- _Exercise_
Each entry that follows should be set down precisely, with its pictures removed.

Stored items
********************
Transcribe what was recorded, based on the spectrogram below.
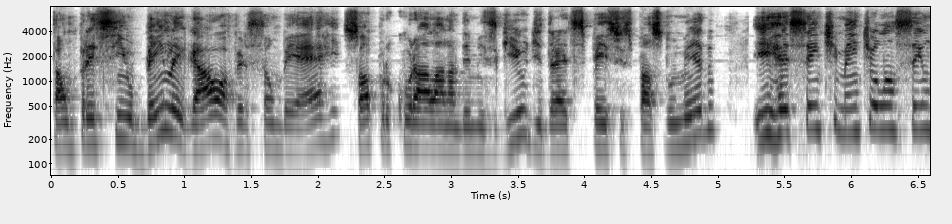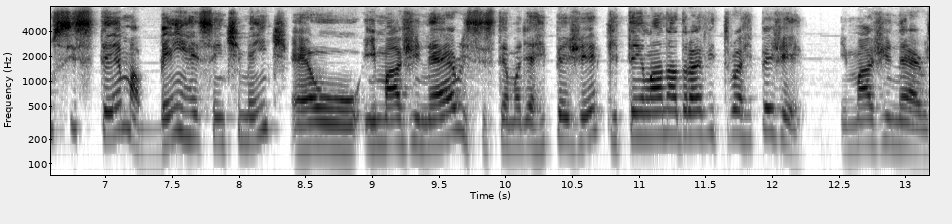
Tá um precinho bem legal a versão BR. Só procurar lá na Demis Guild, Dread Space, o Espaço do Medo. E recentemente eu lancei um sistema, bem recentemente. É o Imaginary, sistema de RPG, que tem lá na Drive Thru RPG. Imaginary,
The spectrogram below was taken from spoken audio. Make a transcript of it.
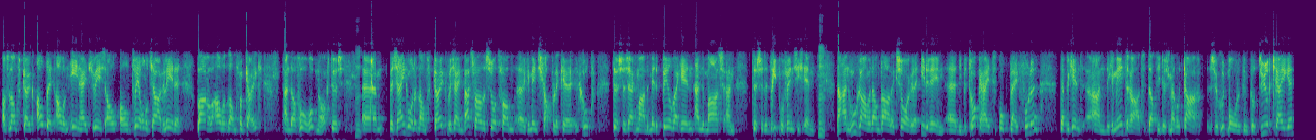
als Land van Kuik altijd al een eenheid geweest. Al, al 200 jaar geleden waren we al het Land van Kuik. En daarvoor ook nog. Dus hm. uh, we zijn gewoon het Land van Kuik. We zijn best wel een soort van uh, gemeenschappelijke groep tussen zeg maar, de Middenpeelweg in en de Maas. En tussen de drie provincies in. Hm. Nou, en hoe gaan we dan dadelijk zorgen dat iedereen uh, die betrokkenheid ook blijft voelen? Dat begint aan de gemeenteraad, dat die dus met elkaar zo goed mogelijk een cultuur krijgen.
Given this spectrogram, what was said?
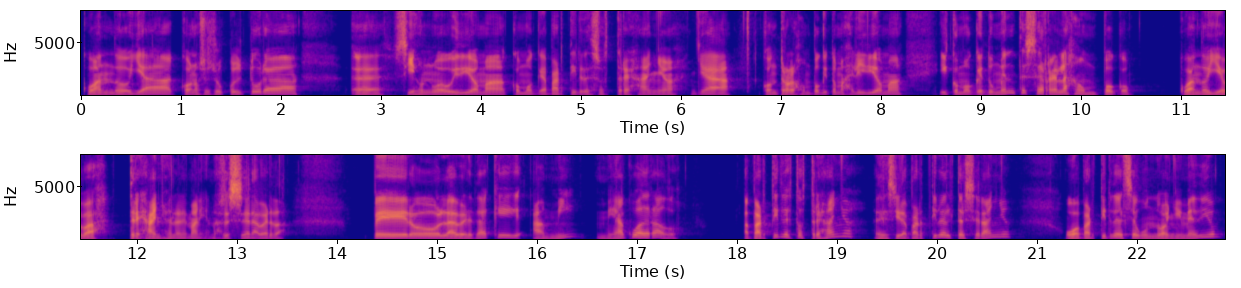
cuando ya conoces su cultura, eh, si es un nuevo idioma, como que a partir de esos tres años ya controlas un poquito más el idioma y como que tu mente se relaja un poco cuando llevas tres años en Alemania. No sé si será verdad. Pero la verdad que a mí me ha cuadrado. A partir de estos tres años, es decir, a partir del tercer año o a partir del segundo año y medio,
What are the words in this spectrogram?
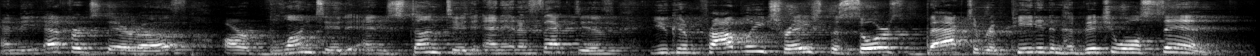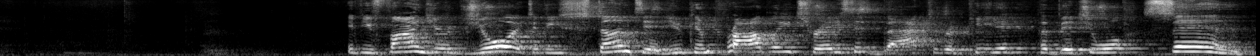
and the efforts thereof are blunted and stunted and ineffective, you can probably trace the source back to repeated and habitual sin. If you find your joy to be stunted, you can probably trace it back to repeated habitual sin.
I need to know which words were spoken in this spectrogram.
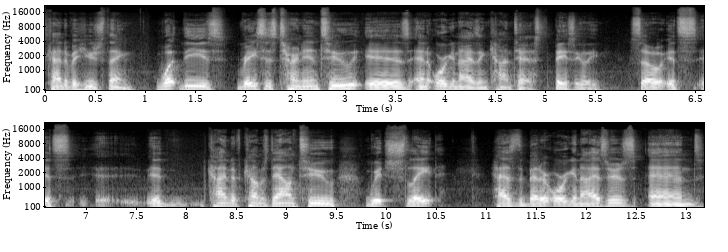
kind of a huge thing. What these races turn into is an organizing contest, basically. So it's, it's, it kind of comes down to which slate has the better organizers and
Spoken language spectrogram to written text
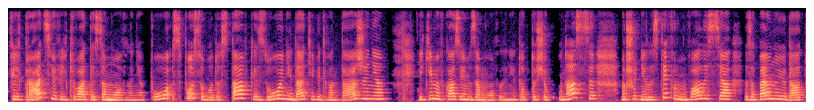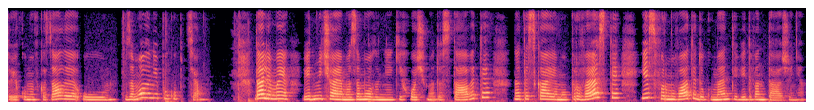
фільтрацію, фільтрувати замовлення по способу доставки, зоні, даті відвантаження, які ми вказуємо в замовленні. Тобто, щоб у нас маршрутні листи формувалися за певною датою, яку ми вказали у замовленні покупця. Далі ми відмічаємо замовлення, які хочемо доставити, натискаємо Провести і сформувати документи відвантаження.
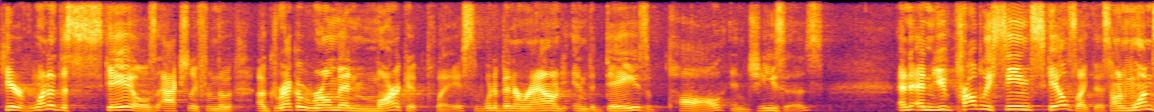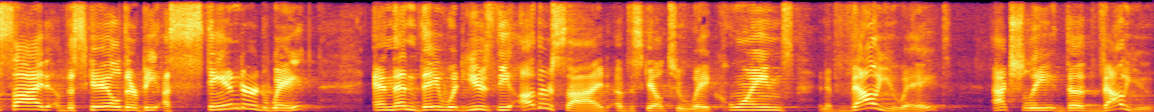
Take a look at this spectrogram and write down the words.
here of one of the scales actually from the, a Greco Roman marketplace, that would have been around in the days of Paul and Jesus. And, and you've probably seen scales like this. On one side of the scale, there'd be a standard weight, and then they would use the other side of the scale to weigh coins and evaluate actually the value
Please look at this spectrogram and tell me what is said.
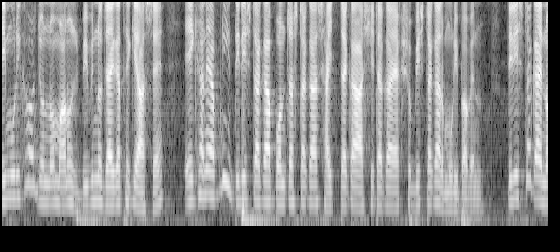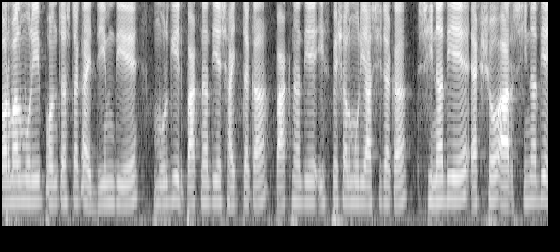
এই মুড়ি খাওয়ার জন্য মানুষ বিভিন্ন জায়গা থেকে আসে। এইখানে আপনি তিরিশ টাকা, পঞ্চাশ টাকা, ষাট টাকা, আশি টাকা, একশো বিশ টাকার মুড়ি পাবেন। তিরিশ টাকায় নর্মাল মুড়ি পঞ্চাশ টাকায় ডিম দিয়ে মুরগির পাকনা দিয়ে ষাট টাকা পাকনা দিয়ে স্পেশাল মুড়ি আশি টাকা সিনা দিয়ে একশো আর সিনা দিয়ে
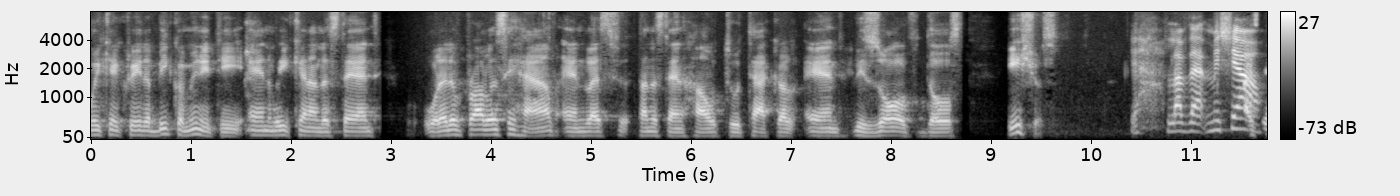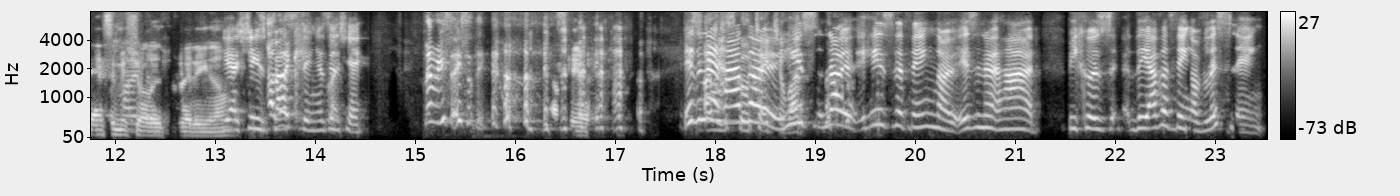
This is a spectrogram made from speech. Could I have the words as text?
we can create a big community and we can understand what whatever problems they have and let's understand how to tackle and resolve those issues. Yeah, love that. I Michelle. see, I see Michelle is ready, you know. Yeah, she's I like- busting, isn't she? Let me say something. Isn't it was a school hard though? Here's, no, here's the thing though, isn't it hard? Because the other thing of listening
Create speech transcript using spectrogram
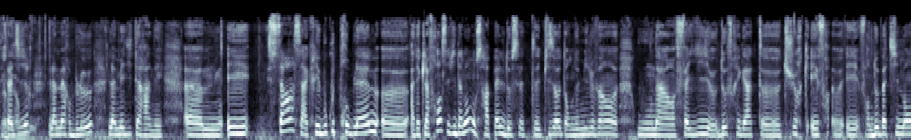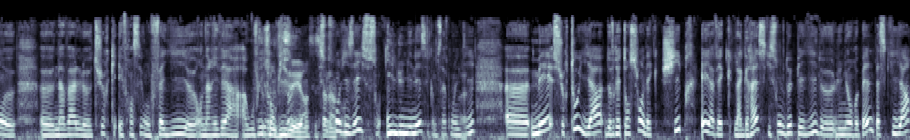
c'est-à-dire la mer bleue, la Méditerranée. Euh, et ça, ça a créé beaucoup de problèmes euh, avec la France, évidemment. On se rappelle de cet épisode en 2020 euh, où on a failli deux frégates turques et, enfin deux bâtiments navals turcs et français ont failli en arriver à, ouvrir. Ils sont visés, hein, c'est ça. Ils se sont visés, ils se sont illuminés, c'est comme ça qu'on le dit. mais surtout, il y a de vraies tensions avec Chypre et avec la Grèce, qui sont deux pays de l'Union européenne, parce qu'il y a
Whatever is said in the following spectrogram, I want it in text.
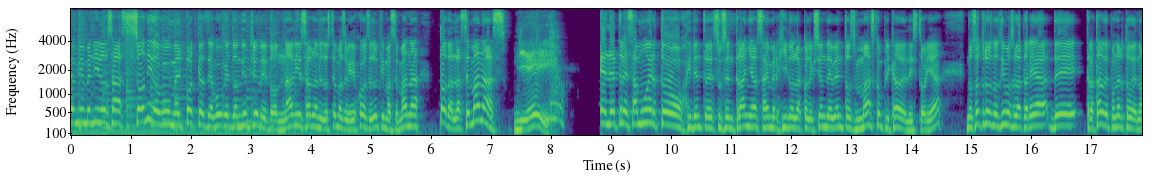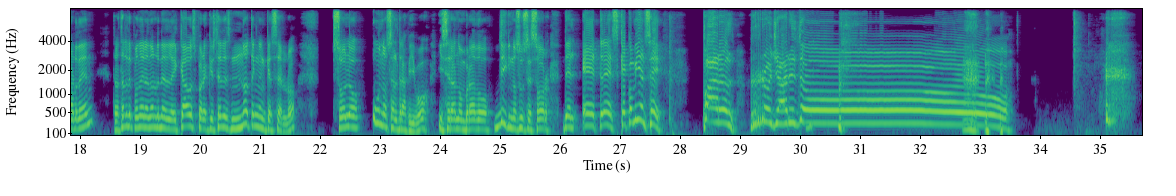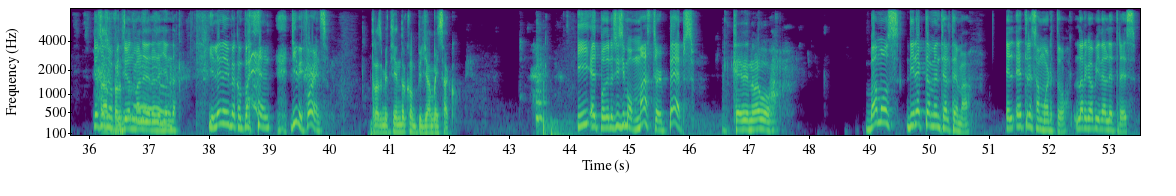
Sean bienvenidos a Sonido Boom, el podcast de Buget, donde un trío de don nadie hablan de los temas de videojuegos de la última semana, todas las semanas. ¡Yay! El E3 ha muerto y dentro de sus entrañas ha emergido la colección de eventos más complicada de la historia. Nosotros nos dimos la tarea de tratar de poner todo en orden, tratar de poner en orden el caos para que ustedes no tengan que hacerlo. Solo uno saldrá vivo y será nombrado digno sucesor del E3. ¡Que comience! ¡Battle Royardo! Yo soy su anfitrión, Mane de la leyenda. Y le doy me acompañan Jimmy Forens. Transmitiendo con pijama y saco. Y el poderosísimo Master Peps. ¿Qué de nuevo? Vamos directamente al tema. El E3 ha muerto. Larga vida al E3.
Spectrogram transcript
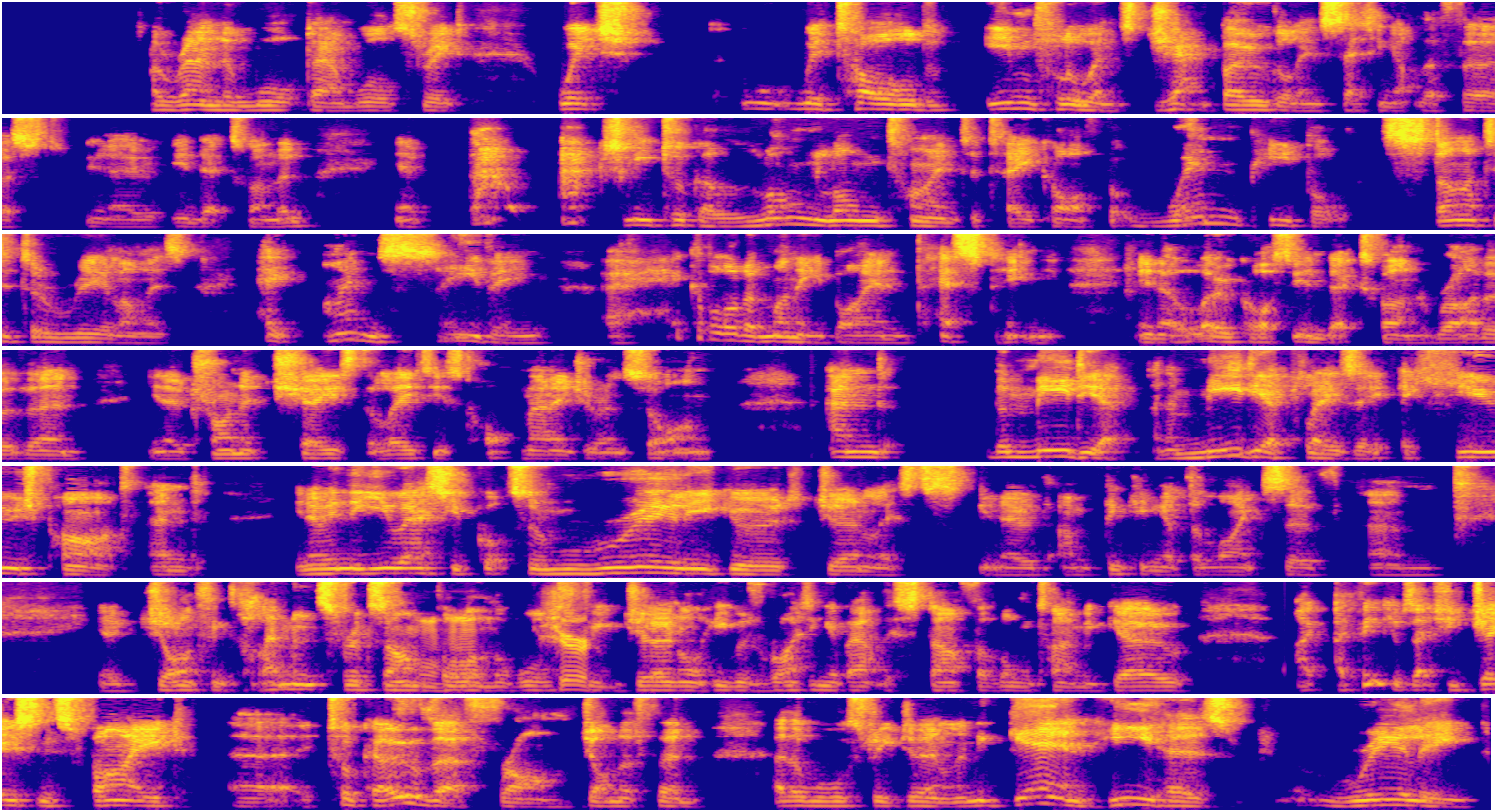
A Random Walk Down Wall Street, which we're told influenced Jack Bogle in setting up the first, you know, index fund. And you know, that actually took a long, long time to take off. But when people started to realize hey, I'm saving a heck of a lot of money by investing in a low cost index fund rather than you know trying to chase the latest hot manager and so on. And the media, and the media plays a, a huge part. And you know, in the US, you've got some really good journalists. You know, I'm thinking of the likes of um, you know, Jonathan Clements, for example, mm-hmm. on the Wall sure. Street Journal. He was writing about this stuff a long time ago. I, I think it was actually Jason Zweig uh, took over from Jonathan at the Wall Street Journal. And again, he has really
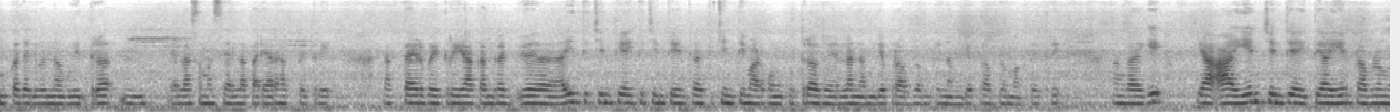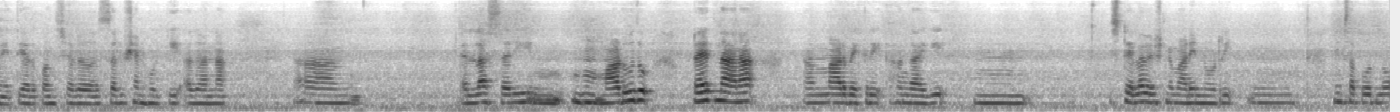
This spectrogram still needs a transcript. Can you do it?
ಮುಖದಲ್ಲಿ ಒಂದು ನಗು ಇದ್ರೆ ಎಲ್ಲ ಸಮಸ್ಯೆ, ಎಲ್ಲ ಪರಿಹಾರ ಆಗ್ತೈತ್ರಿ. ನಗ್ತಾ ಇರ್ಬೇಕ್ರಿ, ಯಾಕಂದ್ರೆ ಐತಿ ಚಿಂತೆ ಐತಿ ಚಿಂತೆ ಅಂತ ಐತಿ ಚಿಂತೆ ಮಾಡ್ಕೊಂಡು ಕೂತ್ರೆ ಅದು ಎಲ್ಲ ನಮಗೆ ಪ್ರಾಬ್ಲಮ್ ರೀ, ನಮಗೆ ಪ್ರಾಬ್ಲಮ್ ಆಗ್ತೈತ್ರಿ. ಹಾಗಾಗಿ, ಯಾ, ಆ ಏನು ಚಿಂತೆ ಐತಿ, ಆ ಏನು ಪ್ರಾಬ್ಲಮ್ ಐತಿ, ಅದಕ್ಕೊಂದು ಸಲ ಸೊಲ್ಯೂಷನ್ ಹುಡುಕಿ ಅದನ್ನು ಎಲ್ಲ ಸರಿ ಮಾಡುವುದು ಪ್ರಯತ್ನನ ಮಾಡ್ಬೇಕ್ರಿ. ಹಾಗಾಗಿ ಇಷ್ಟೆಲ್ಲ ಯೋಚನೆ ಮಾಡಿ ನೋಡ್ರಿ. ನಿಮ್ಮ ಸಪೋರ್ಟ್ನು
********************
- _The completed task_
Transcribe what was recorded, based on the spectrogram below.
Tá um precinho bem legal a versão BR. Só procurar lá na Demis Guild, Dread Space, o Espaço do Medo. E recentemente eu lancei um sistema, bem recentemente. É o Imaginary, sistema de RPG, que tem lá na Drive Thru RPG. Imaginary,
The spectrogram below was taken from spoken audio. Make a transcript of it.
als Land van Kuik altijd al een eenheid geweest. Al, al 200 jaar geleden waren we al het Land van Kuik. En daarvoor ook nog. Dus hm. uh, we zijn gewoon het Land van Kuik. We zijn best wel een soort van uh, gemeenschappelijke groep tussen zeg maar, de Middenpeelweg in en de Maas. En tussen de drie provincies in. Hm. Nou, en hoe gaan we dan dadelijk zorgen dat iedereen uh, die betrokkenheid ook blijft voelen? Dat begint aan de gemeenteraad, dat die dus met elkaar zo goed mogelijk een cultuur krijgen.
Given this spectrogram, what was said?
cuando ya conoces su cultura, eh, si es un nuevo idioma, como que a partir de esos tres años ya controlas un poquito más el idioma y como que tu mente se relaja un poco cuando llevas tres años en Alemania. No sé si será verdad. Pero la verdad que a mí me ha cuadrado. A partir de estos tres años, es decir, a partir del tercer año o a partir del segundo año y medio,
What are the words in this spectrogram?
and the efforts thereof are blunted and stunted and ineffective, you can probably trace the source back to repeated and habitual sin. If you find your joy to be stunted, you can probably trace it back to repeated habitual sin.
I need to know which words were spoken in this spectrogram.
kind of a huge thing. What these races turn into is an organizing contest, basically. So it's, it's, it kind of comes down to which slate has the better organizers and
Spoken language spectrogram to written text
фільтрацію, фільтрувати замовлення по способу доставки, зоні, даті відвантаження, які ми вказуємо в замовленні. Тобто, щоб у нас маршрутні листи формувалися за певною датою, яку ми вказали у замовленні покупця. Далі ми відмічаємо замовлення, які хочемо доставити, натискаємо Провести і сформувати документи відвантаження.
Take a look at this spectrogram and write down the words.
here of one of the scales actually from the, a Greco Roman marketplace, that would have been around in the days of Paul and Jesus. And, and you've probably seen scales like this. On one side of the scale, there'd be a standard weight, and then they would use the other side of the scale to weigh coins and evaluate actually the value
Please look at this spectrogram and tell me what is said.
এই মুড়ি খাওয়ার জন্য মানুষ বিভিন্ন জায়গা থেকে আসে। এইখানে আপনি তিরিশ টাকা, পঞ্চাশ টাকা, ষাট টাকা, আশি টাকা, একশো বিশ টাকার মুড়ি পাবেন। তিরিশ টাকায় নর্মাল মুড়ি পঞ্চাশ টাকায় ডিম দিয়ে মুরগির পাকনা দিয়ে ষাট টাকা পাকনা দিয়ে স্পেশাল মুড়ি আশি টাকা সিনা দিয়ে একশো আর সিনা দিয়ে
This is a spectrogram made from speech. Could I have the words as text?
we can create a big community and we can understand what whatever problems they have and let's understand how to tackle and resolve those issues. Yeah, love that. I Michelle. see, I see Michelle is ready, you know. Yeah, she's I like- busting, isn't she? Let me say something. Isn't it was a school hard though? Here's, no, here's the thing though, isn't it hard? Because the other thing of listening
Create speech transcript using spectrogram
c'est-à-dire la mer bleue, la Méditerranée. Euh, et ça, ça a créé beaucoup de problèmes euh, avec la France, évidemment. On se rappelle de cet épisode en 2020 euh, où on a failli deux frégates turques et, enfin deux bâtiments navals turcs et français ont failli en arriver à, ouvrir. Ils sont visés, hein, c'est ça. Ils se sont visés, ils se sont illuminés, c'est comme ça qu'on le dit. mais surtout, il y a de vraies tensions avec Chypre et avec la Grèce, qui sont deux pays de l'Union européenne, parce qu'il y a
Whatever is said in the following spectrogram, I want it in text.
Sean bienvenidos a Sonido Boom, el podcast de Buget, donde un trío de don nadie hablan de los temas de videojuegos de la última semana, todas las semanas. ¡Yay! El E3 ha muerto y dentro de sus entrañas ha emergido la colección de eventos más complicada de la historia. Nosotros nos dimos la tarea de tratar de poner todo en orden, tratar de poner en orden el caos para que ustedes no tengan que hacerlo. Solo uno saldrá vivo y será nombrado digno sucesor del E3. ¡Que comience! ¡Battle Royardo! Yo soy su anfitrión, Mane de la leyenda. Y le doy me acompañan Jimmy Forens. Transmitiendo con pijama y saco. Y el poderosísimo Master Peps. ¿Qué de nuevo? Vamos directamente al tema. El E3 ha muerto. Larga vida al E3.
Spectrogram transcript
A Random Walk Down Wall Street, which we're told influenced Jack Bogle in setting up the first, you know, index fund. And you know, that actually took a long, long time to take off. But when people started to realize hey, I'm saving a heck of a lot of money by investing in a low cost index fund rather than you know trying to chase the latest hot manager and so on. And the media, and the media plays a, a huge part. And you know, in the US, you've got some really good journalists. You know, I'm thinking of the likes of um, you know, Jonathan Clements, for example, mm-hmm. on the Wall sure. Street Journal. He was writing about this stuff a long time ago. I, I think it was actually Jason Zweig uh, took over from Jonathan at the Wall Street Journal. And again, he has really
This spectrogram still needs a transcript. Can you do it?
ಮುಖದಲ್ಲಿ ಒಂದು ನಗು ಇದ್ರೆ ಎಲ್ಲ ಸಮಸ್ಯೆ, ಎಲ್ಲ ಪರಿಹಾರ ಆಗ್ತೈತ್ರಿ. ನಗ್ತಾ ಇರ್ಬೇಕ್ರಿ, ಯಾಕಂದ್ರೆ ಐತಿ ಚಿಂತೆ ಐತಿ ಚಿಂತೆ ಅಂತ ಐತಿ ಚಿಂತೆ ಮಾಡ್ಕೊಂಡು ಕೂತ್ರೆ ಅದು ಎಲ್ಲ ನಮಗೆ ಪ್ರಾಬ್ಲಮ್ ರೀ, ನಮಗೆ ಪ್ರಾಬ್ಲಮ್ ಆಗ್ತೈತ್ರಿ. ಹಾಗಾಗಿ, ಯಾ, ಆ ಏನು ಚಿಂತೆ ಐತಿ, ಆ ಏನು ಪ್ರಾಬ್ಲಮ್ ಐತಿ, ಅದಕ್ಕೊಂದು ಸಲ ಸೊಲ್ಯೂಷನ್ ಹುಡುಕಿ ಅದನ್ನು ಎಲ್ಲ ಸರಿ ಮಾಡುವುದು ಪ್ರಯತ್ನನ ಮಾಡ್ಬೇಕ್ರಿ. ಹಾಗಾಗಿ ಇಷ್ಟೆಲ್ಲ ಯೋಚನೆ ಮಾಡಿ ನೋಡ್ರಿ. ನಿಮ್ಮ ಸಪೋರ್ಟ್ನು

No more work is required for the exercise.